Most hospitals and clinics in the emirate failed initial inspections last year, mainly because of poor hygiene.
Two-thirds of hospitals in Abu Dhabi fail inspections
ABU DHABI // Most hospitals and clinics in the emirate failed initial inspections last year, mainly because of poor hygiene.
The most serious problems are at small private clinics, which often ignore new practices, the Health Authority-Abu Dhabi (HAAD) said.
In one, doctor's desk inspectors found a dirty syringe, which he was planning to reuse days later.
Officials attribute many of the lapses to the widely differing backgrounds of health staff, and say the challenge they face is bringing them all up to standard.
HAAD inspectors made more than 1,300 visits to health facilities last year. Two-thirds of existing facilities, 315 in total, failed the test, with only 156 passing first time.
New facilities were better, but fewer than half - 55 out of 126 - passed their initial inspection. Facilities that failed were given 45 days to improve, then re-inspected. The inspections have been stepped up this year, with 1,500 visits so far.
Despite marked improvement over the three years in which the inspection regime has been in place, the same five key problems remain, according to HAAD's annual report for 2009. Besides poor hygiene and infection control, there is often no maintenance of medical equipment. Medical records are not kept, clinical practice guidelines are not observed, and facilities are not regularly maintained or kept up to fire and safety standards.
Dr Khalid Fulad, the director of health system compliance at HAAD, said these problems are most common in small private clinics and health centres. Larger hospitals "have a big budget that allows them to hire qualified staff of a high calibre", he said.
Health workers' diverse backgrounds - both geographically and educationally - create an immense need to impose standards, Dr Fulad said.
He was speaking at a three-day workshop on healthcare auditing that began in the capital yesterday. "Healthcare workers from Asia are trained differently from those from Europe or the US," he said.
"That is the huge challenge for us: they employ different practices in hygiene or in infection control, and we need our high standards to be met by all.
"There has been a huge improvement in the past few years, but we are still seeing some of the same problems."
Common problems included lab technicians working on blood or urine samples without protective gloves, equipment being stored in unhygienic conditions or not being properly sterilised, and syringes being disposed of incorrectly, Marwan al Marzooqi, HAAD's head of health audits for hospitals and clinics, said.
Inspectors had also "unfortunately come across" dirty sinks in examination rooms, toxic and chemical cleaning products stored alongside medical equipment and dentists reusing ampules on different patients, he said.
"There are several reasons for this: smaller clinics take procedures for big hospitals and try to implement them without amending them for their specific conditions, or a lack of policy at the facility or a lack of adherence to policy, and of course a stubborn mentality as well."

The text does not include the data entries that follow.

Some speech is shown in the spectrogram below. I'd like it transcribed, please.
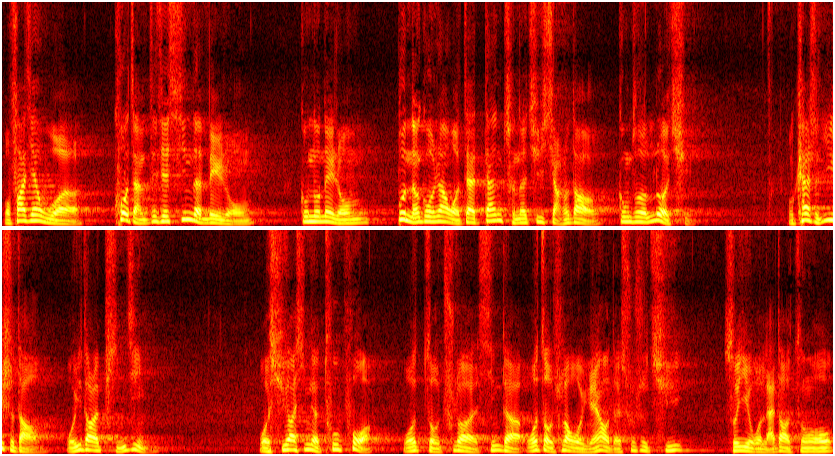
我发现我扩展这些新的内容，工作内容。不能够让我再单纯的去享受到工作的乐趣。我开始意识到，我遇到了瓶颈，我需要新的突破。我走出了新的，我走出了我原有的舒适区，所以我来到中欧。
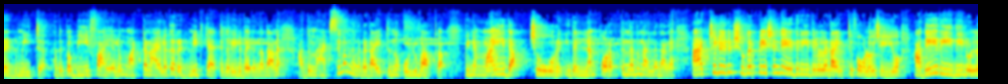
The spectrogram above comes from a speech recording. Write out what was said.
റെഡ് മീറ്റ് അതിപ്പോൾ ബീഫ് ആയാലും മട്ടൺ ആയാലും ഒക്കെ റെഡ് മീറ്റ് കാറ്റഗറിയിൽ വരുന്നതാണ്. അത് മാക്സിമം നിങ്ങളുടെ ഡയറ്റിൽ നിന്ന് ഒഴിവാക്കുക. പിന്നെ മൈദ ചോറ് ഇതെല്ലാം കുറക്കുന്നത് നല്ലതാണ്. ആക്ച്വലി ഒരു ഷുഗർ പേഷ്യന്റ് ഏത് രീതിയിലുള്ള ഡയറ്റ് ഫോളോ ചെയ്യുമോ അതേ രീതിയിലുള്ള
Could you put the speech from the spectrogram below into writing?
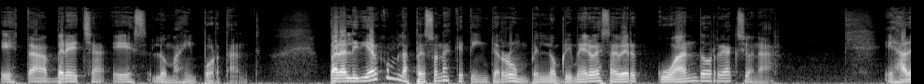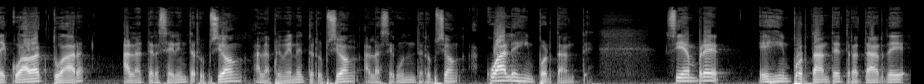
esta brecha es lo más importante. Para lidiar con las personas que te interrumpen, lo primero es saber cuándo reaccionar. Es adecuado actuar a la tercera interrupción, a la primera interrupción, a la segunda interrupción. ¿A cuál es importante? Siempre es importante tratar de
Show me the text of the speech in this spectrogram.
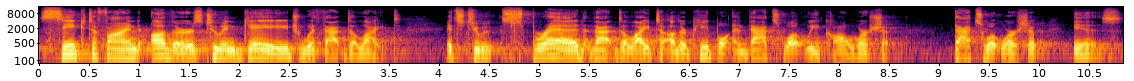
seek to find others to engage with that delight. It's to spread that delight to other people, and that's what we call worship. That's what worship is.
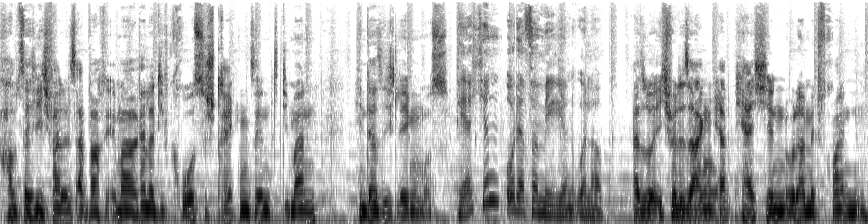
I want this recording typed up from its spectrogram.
Hauptsächlich, weil es einfach immer relativ große Strecken sind, die man hinter sich legen muss. Pärchen oder Familienurlaub? Also ich würde sagen eher Pärchen oder mit Freunden.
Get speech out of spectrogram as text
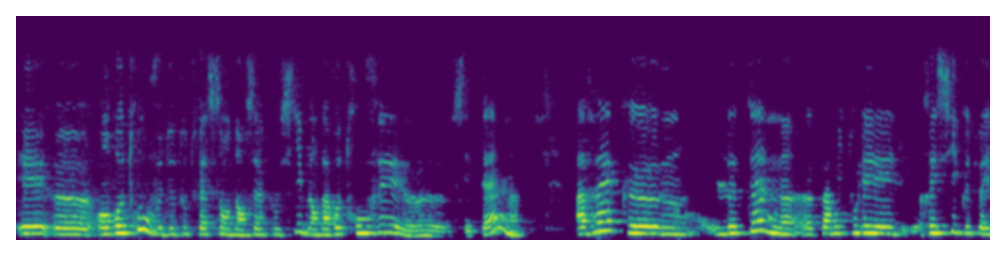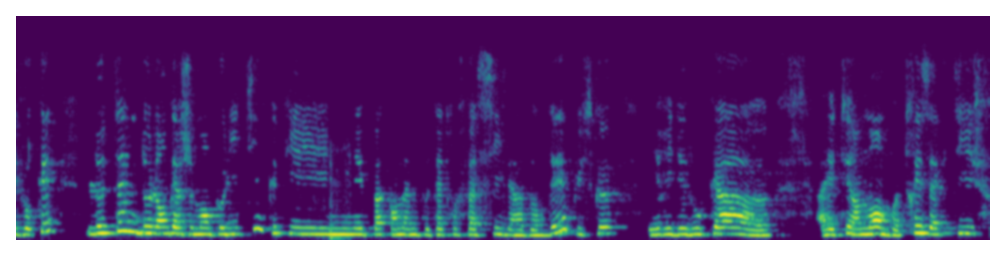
Et euh, on retrouve de toute façon dans Impossible, on va retrouver euh, ces thèmes avec euh, le thème, parmi tous les récits que tu as évoqués, le thème de l'engagement politique qui n'est pas quand même peut-être facile à aborder puisque Eri De Luca a été un membre très actif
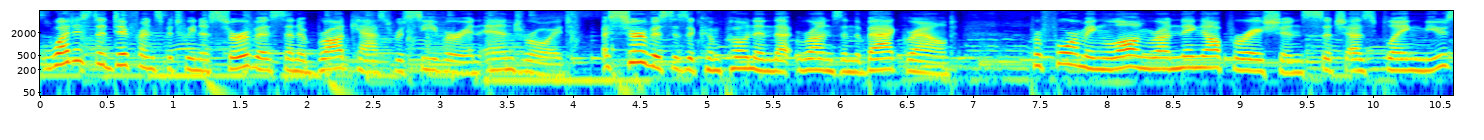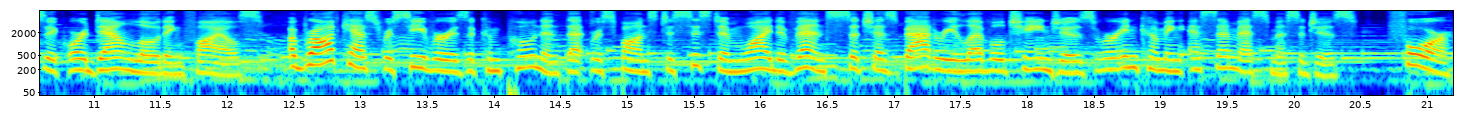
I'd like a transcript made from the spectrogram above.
What is the difference between a service and a broadcast receiver in Android? A service is a component that runs in the background, performing long-running operations such as playing music or downloading files. A broadcast receiver is a component that responds to system-wide events such as battery level changes or incoming SMS messages. 4.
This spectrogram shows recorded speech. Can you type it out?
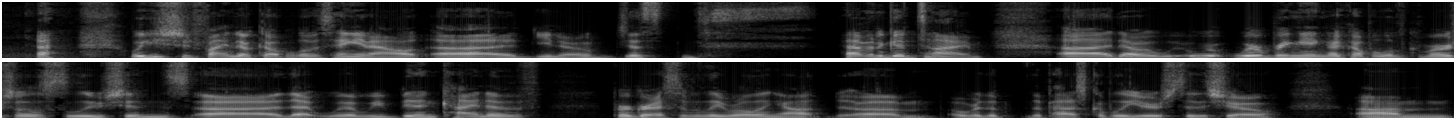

Some staff have become used to practising medicine a certain way for decades, and are reluctant to change, he said.
"There have been instances of a doctor using a syringe on a patient, then saving that same syringe in his desk drawer to use on that same patient in a later visit.
"Perhaps that doctor came from a country where there was a lack of syringes. We have to educate these people.
"Our challenge is getting people to obey our rules, which have been set in order that we provide the best service at international standards, and protect our patients."
Poor record-keeping is also a seriously concern, he said. "In medical records, doctors have to note down the date the patient came to visit, the diagnosis, the treatment prescribed, the drug name and dosage and so on."
When one or more of the criteria is missing, or when doctors do not bother recording this data when it is still fresh in their mind, the patient suffers, he said.
"Doctors are always complaining that they don't have enough time to do this, but we tell them they have to find a way, whether hiring a secretary just to type during a patient visit, or giving each appointment more time," he said.
The inspectors also found staff performing tasks for which they were not qualified or licensed. "We might find a GP working as a gynaecologist, or a receptionist doubling as a nurse," Dr Fulad said. "It is our duty to report these things."
To address these problems, HAAD has been arranging a series of workshops for healthcare directors and managers. Audit teams are also concentrating more on education, rather than enforcement.
"Our teams show the healthcare facilities what they are doing wrong, and teaching them the right way of going about things," Dr Fulad said.
"So when we come to check on them, we do so knowing that they have been informed what our standards are.
"Most people tend to hate change, and our job is to convince them that change is for everyone's benefit, whether the doctor or the patient or the clinic or the hospital," he said. "We need these changes to happen for the good of health care in Abu Dhabi."